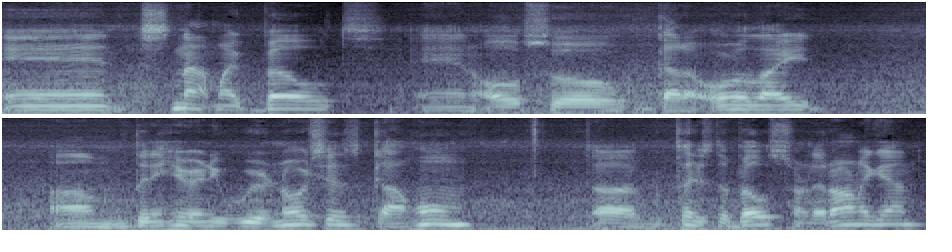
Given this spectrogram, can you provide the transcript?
and snapped my belt and also got an oil light. Um, didn't hear any weird noises. Got home uh, replaced the belts turned it on again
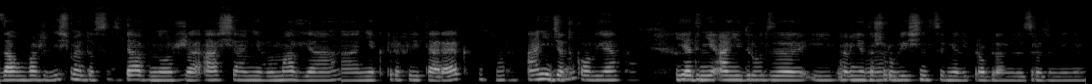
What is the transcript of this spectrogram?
Zauważyliśmy dosyć dawno, że Asia nie wymawia e, niektórych literek. Ani dziadkowie jedni, ani drudzy i pewnie też Mhm. rówieśnicy mieli problem ze zrozumieniem.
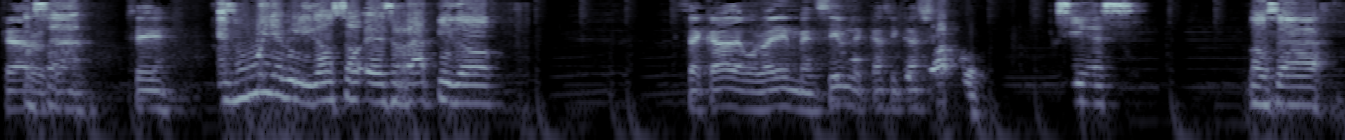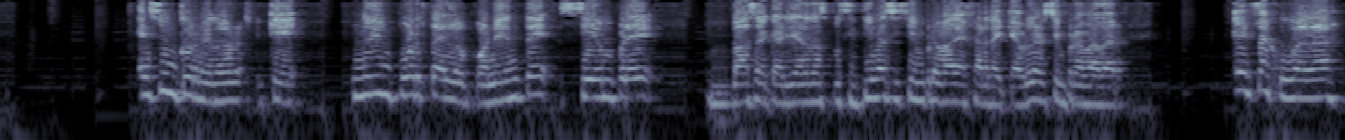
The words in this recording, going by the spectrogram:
Claro, o sea, sí. Es muy habilidoso, es rápido. Se acaba de volver invencible, casi, casi. Sí es. O sea, es un corredor que no importa el oponente, siempre va a sacar yardas positivas y siempre va a dejar de que hablar, siempre va a dar esa jugada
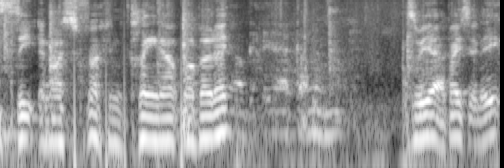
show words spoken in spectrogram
seat a nice fucking clean out, my buddy. I'll get the air gun and So yeah, basically,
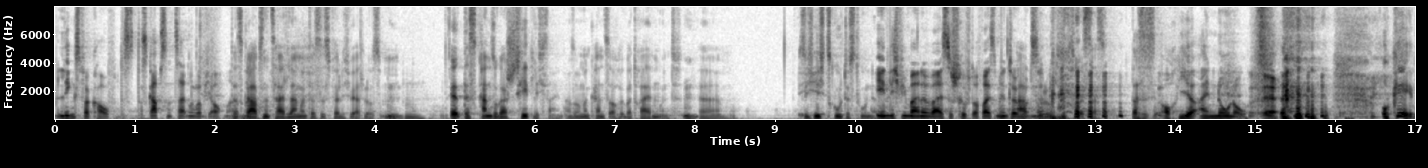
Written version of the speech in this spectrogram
Links verkaufe. Das, das gab es eine Zeit lang, glaube ich, auch mal. Das ne? gab es eine Zeit lang und das ist völlig wertlos. Mhm. Äh, das kann sogar schädlich sein. Also man kann es auch übertreiben und mhm. sich nichts Gutes tun. Damit. Ähnlich wie meine weiße Schrift auf weißem Hintergrund. Ne? Absolut, ne? so ist das. Das ist auch hier ein No-No. Ja. okay,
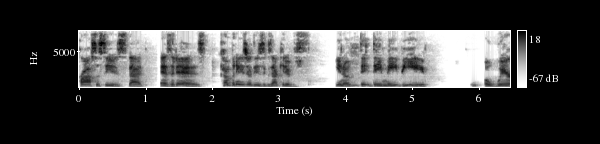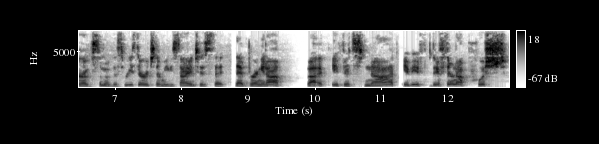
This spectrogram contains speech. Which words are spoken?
processes that, as it is, companies or these executives, you know, they, they may be aware of some of this research. There may be scientists that, that bring it up, but if it's not, if, if, if they're not pushed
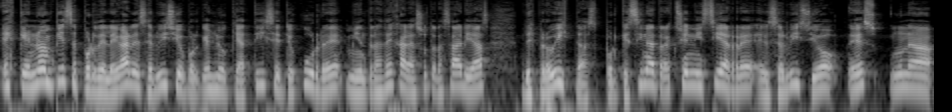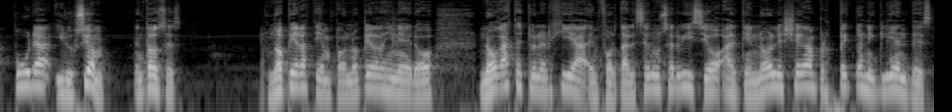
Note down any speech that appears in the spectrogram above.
es que no empieces por delegar el servicio porque es lo que a ti se te ocurre mientras dejas las otras áreas desprovistas, porque sin atracción ni cierre el servicio es una pura ilusión. Entonces, no pierdas tiempo, no pierdas dinero, no gastes tu energía en fortalecer un servicio al que no le llegan prospectos ni clientes.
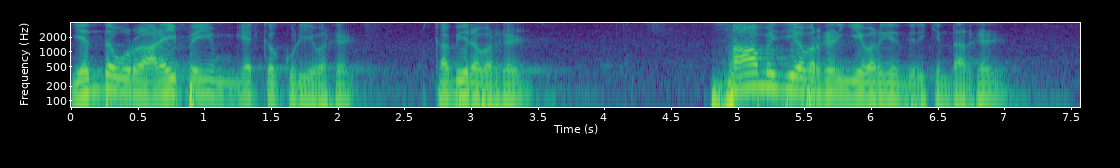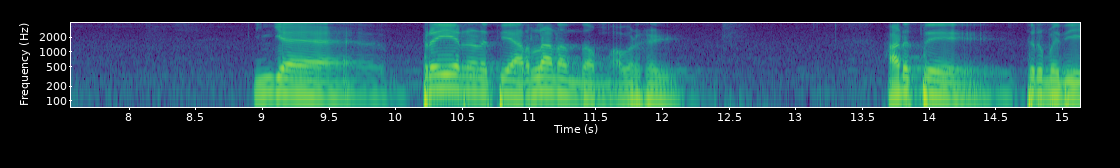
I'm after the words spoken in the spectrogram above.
எந்த ஒரு அழைப்பையும் ஏற்கக்கூடியவர்கள். கபீர் அவர்கள் சாமிஜி அவர்கள் இங்கே வருகின்றிருக்கின்றார்கள். இங்கே பிரேயர் நடத்திய அருளானந்தம் அவர்கள். அடுத்து திருமதி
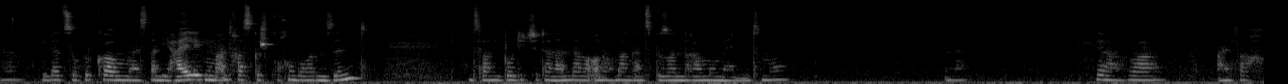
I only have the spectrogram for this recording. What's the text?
ja, wieder zurückkommen, als dann die heiligen Mantras gesprochen worden sind. Und Swami Bodhicitananda war auch nochmal ein ganz besonderer Moment. Ne? Ja, war einfach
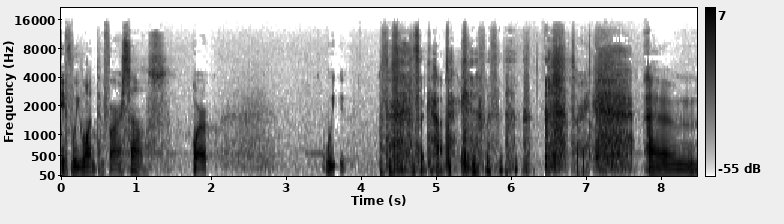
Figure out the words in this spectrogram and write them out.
if we want them for ourselves, or we. Sorry. Um,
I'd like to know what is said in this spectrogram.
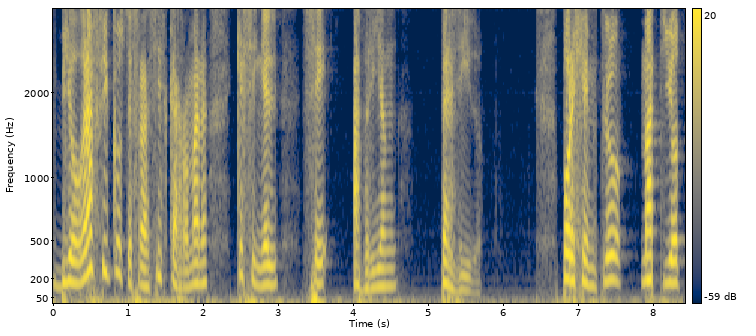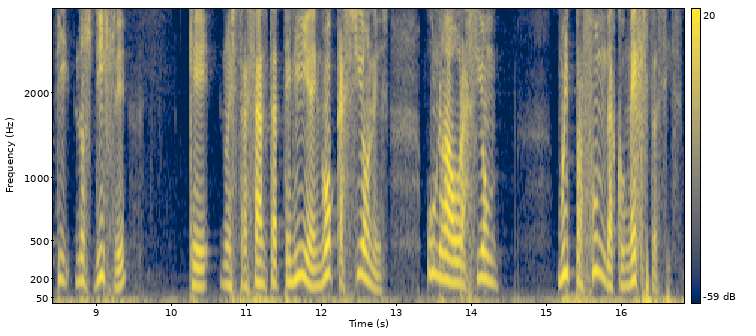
biográficos de Francisca Romana que sin él se habrían perdido. Por ejemplo, Mattiotti nos dice que nuestra santa tenía en ocasiones una oración muy profunda con éxtasis.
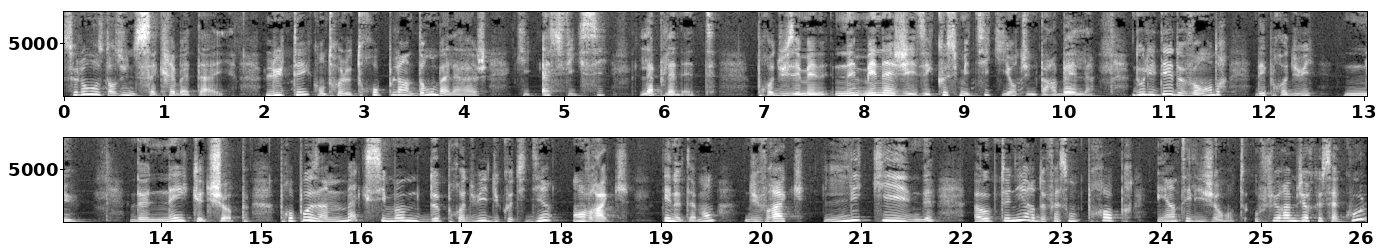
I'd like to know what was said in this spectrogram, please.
se lance dans une sacrée bataille. Lutter contre le trop-plein d'emballage qui asphyxie la planète produits ménagers et cosmétiques y ont une part belle, d'où l'idée de vendre des produits nu. The Naked Shop propose un maximum de produits du quotidien en vrac, et notamment du vrac liquide à obtenir de façon propre et intelligente. Au fur et à mesure que ça coule,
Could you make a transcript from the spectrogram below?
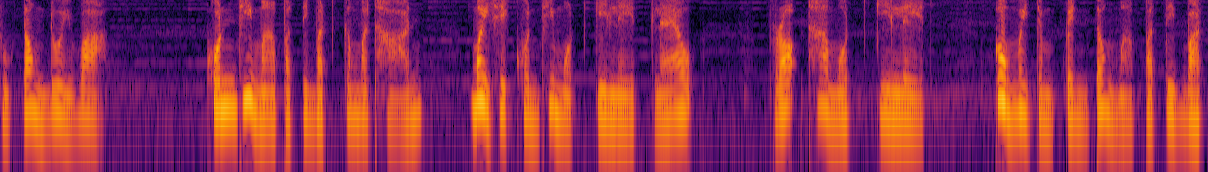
ถูกต้องด้วยว่า คนที่มาปฏิบัติกรรมฐาน ไม่ใช่คนที่หมดกิเลสแล้ว เพราะถ้าหมดกิเลสก็ไม่จำเป็นต้องมาปฏิบัติ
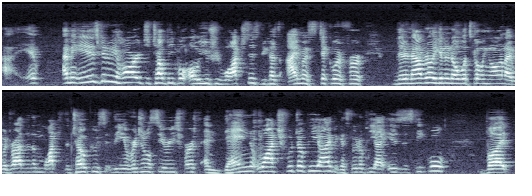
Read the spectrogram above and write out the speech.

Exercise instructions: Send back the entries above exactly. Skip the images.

Solution to this task:
Given this spectrogram, can you provide the transcript?
and snapped my belt and also got an oil light. Um, didn't hear any weird noises. Got home uh, replaced the belts turned it on again
What is the transcript of this spectrogram?
Zauważyliśmy dosyć dawno, że Asia nie wymawia e, niektórych literek. Ani dziadkowie jedni, ani drudzy i pewnie też Mhm. rówieśnicy mieli problem ze zrozumieniem.
The words in this recording, going by the spectrogram:
Claro, o sea, sí. Es muy habilidoso, es rápido. Se acaba de volver invencible, casi, casi. Sí es. O sea, es un corredor que no importa el oponente, siempre va a sacar yardas positivas y siempre va a dejar de que hablar, siempre va a dar esa jugada
show words spoken in spectrogram
seat a nice fucking clean out, my buddy. I'll get the air gun and So yeah, basically,
Written version of the speech in this spectrogram
Links verkaufe. Das, das gab es eine Zeit lang, glaube ich, auch mal. Das ne? gab es eine Zeit lang und das ist völlig wertlos. Mhm. Äh, das kann sogar schädlich sein. Also man kann es auch übertreiben und mhm. sich nichts Gutes tun. Damit. Ähnlich wie meine weiße Schrift auf weißem Hintergrund. Ne? Absolut, ne? so ist das. Das ist auch hier ein No-No. Ja. okay,
This spectrogram contains speech. Which words are spoken?
processes that, as it is, companies or these executives, you know, they, they may be aware of some of this research. There may be scientists that, that bring it up, but if it's not, if, if, if they're not pushed
Note down any speech that appears in the spectrogram above.
es que no empieces por delegar el servicio porque es lo que a ti se te ocurre mientras dejas las otras áreas desprovistas, porque sin atracción ni cierre el servicio es una pura ilusión. Entonces, no pierdas tiempo, no pierdas dinero, no gastes tu energía en fortalecer un servicio al que no le llegan prospectos ni clientes.
I'm after the words spoken in the spectrogram above.
எந்த ஒரு அழைப்பையும் ஏற்கக்கூடியவர்கள். கபீர் அவர்கள் சாமிஜி அவர்கள் இங்கே வருகின்றிருக்கின்றார்கள். இங்கே பிரேயர் நடத்திய அருளானந்தம் அவர்கள். அடுத்து திருமதி
I only have the spectrogram for this recording. What's the text?
ja, wieder zurückkommen, als dann die heiligen Mantras gesprochen worden sind. Und Swami Bodhicitananda war auch nochmal ein ganz besonderer Moment. Ne? Ja, war einfach
Figure out the words in this spectrogram and write them out.
if we want them for ourselves, or we. Sorry. Um,
I'd like to know what is said in this spectrogram.
biográficos de Francisca Romana que sin él se habrían perdido. Por ejemplo, Mattiotti nos dice que nuestra santa tenía en ocasiones una oración muy profunda con éxtasis.
I'd like to know what was said in this spectrogram, please.
se lance dans une sacrée bataille. Lutter contre le trop-plein d'emballage qui asphyxie la planète produits ménagers et cosmétiques y ont une part belle, d'où l'idée de vendre des produits nu. The Naked Shop propose un maximum de produits du quotidien en vrac, et notamment du vrac liquide à obtenir de façon propre et intelligente. Au fur et à mesure que ça coule,
Could you make a transcript from the spectrogram below?
ถูกต้องด้วยว่า คนที่มาปฏิบัติกรรมฐาน ไม่ใช่คนที่หมดกิเลสแล้ว เพราะถ้าหมดกิเลสก็ไม่จำเป็นต้องมาปฏิบัติ
Read the spectrogram above and write out the speech.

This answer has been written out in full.